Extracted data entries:
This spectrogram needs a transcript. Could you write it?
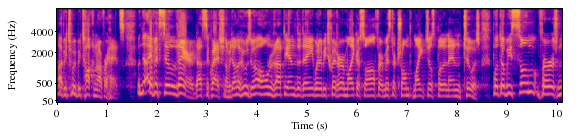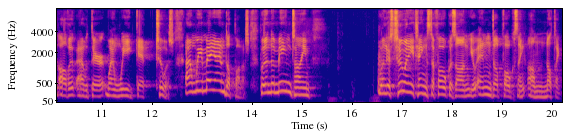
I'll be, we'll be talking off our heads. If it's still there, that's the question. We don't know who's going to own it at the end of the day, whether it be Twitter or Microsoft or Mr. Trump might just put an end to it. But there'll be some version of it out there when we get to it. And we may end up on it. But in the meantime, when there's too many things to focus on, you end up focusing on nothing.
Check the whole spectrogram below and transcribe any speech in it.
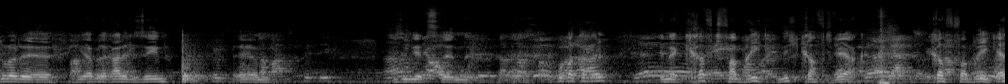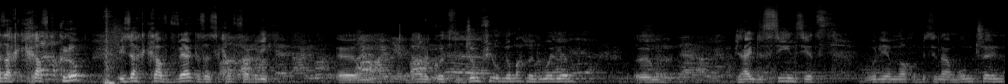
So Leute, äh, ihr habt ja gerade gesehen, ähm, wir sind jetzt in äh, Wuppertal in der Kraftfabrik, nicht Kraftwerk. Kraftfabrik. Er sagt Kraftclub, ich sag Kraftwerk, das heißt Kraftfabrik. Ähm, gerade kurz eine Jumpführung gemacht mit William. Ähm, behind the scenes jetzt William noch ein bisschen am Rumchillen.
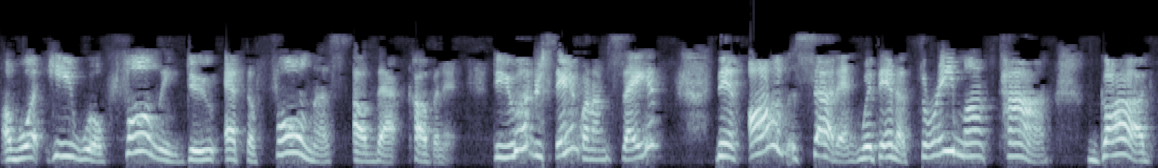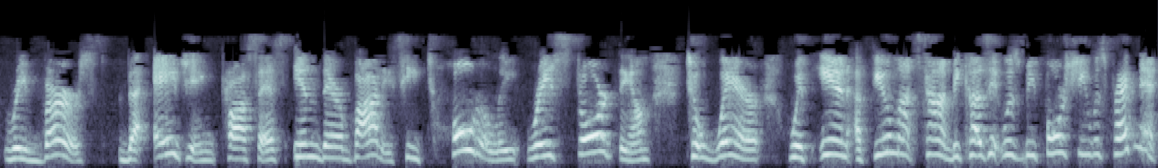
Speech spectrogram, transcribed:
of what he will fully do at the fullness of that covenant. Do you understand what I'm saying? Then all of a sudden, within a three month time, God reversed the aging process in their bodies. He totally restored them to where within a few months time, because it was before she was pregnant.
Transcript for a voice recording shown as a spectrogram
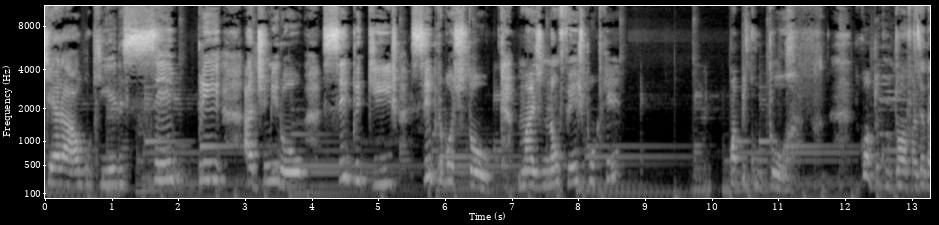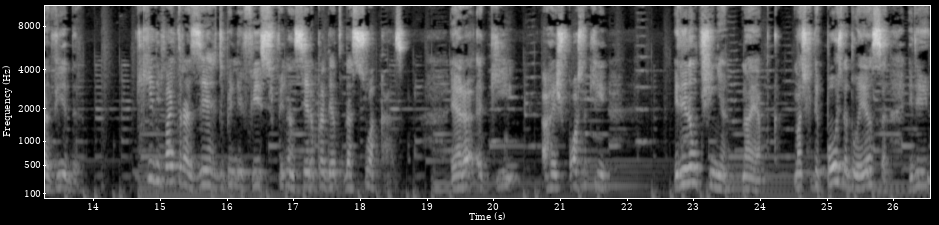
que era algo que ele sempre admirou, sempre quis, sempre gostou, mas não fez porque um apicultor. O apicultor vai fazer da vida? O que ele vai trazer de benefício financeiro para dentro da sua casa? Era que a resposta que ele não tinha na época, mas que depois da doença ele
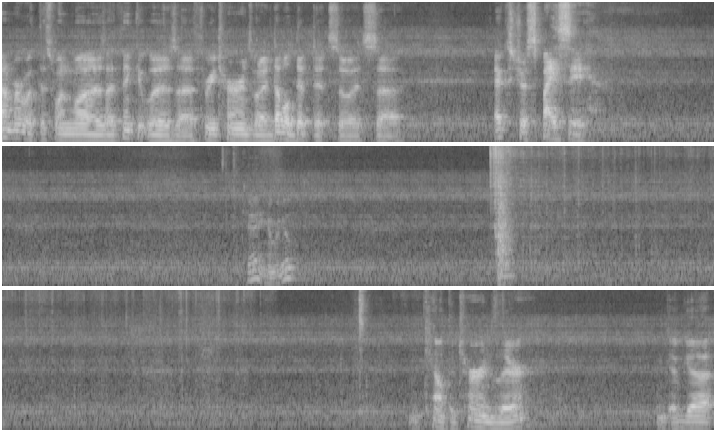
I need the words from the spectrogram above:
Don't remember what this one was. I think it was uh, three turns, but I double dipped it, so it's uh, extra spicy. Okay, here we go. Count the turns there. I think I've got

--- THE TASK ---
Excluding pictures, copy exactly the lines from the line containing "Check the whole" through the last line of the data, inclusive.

--- TASK OUTPUT ---
Check the whole spectrogram below and transcribe any speech in it.
So Leute, äh, ihr habt ja gerade gesehen, ähm, wir sind jetzt in äh, Wuppertal in der Kraftfabrik, nicht Kraftwerk. Kraftfabrik. Er sagt Kraftclub, ich sag Kraftwerk, das heißt Kraftfabrik. Ähm, gerade kurz eine Jumpführung gemacht mit William. Ähm, behind the scenes jetzt William noch ein bisschen am Rumchillen.
Speech spectrogram, transcribed:
of what he will fully do at the fullness of that covenant. Do you understand what I'm saying? Then all of a sudden, within a three month time, God reversed the aging process in their bodies. He totally restored them to where within a few months time, because it was before she was pregnant.
Transcript for a voice recording shown as a spectrogram
que era algo que ele sempre admirou, sempre quis, sempre gostou, mas não fez porque um apicultor. O apicultor vai fazer da vida? O que ele vai trazer de benefício financeiro para dentro da sua casa? Era que a resposta que ele não tinha na época, mas que depois da doença ele
I need the words from the spectrogram above:
Don't remember what this one was. I think it was uh, three turns, but I double dipped it, so it's uh, extra spicy. Okay, here we go. Count the turns there. I think I've got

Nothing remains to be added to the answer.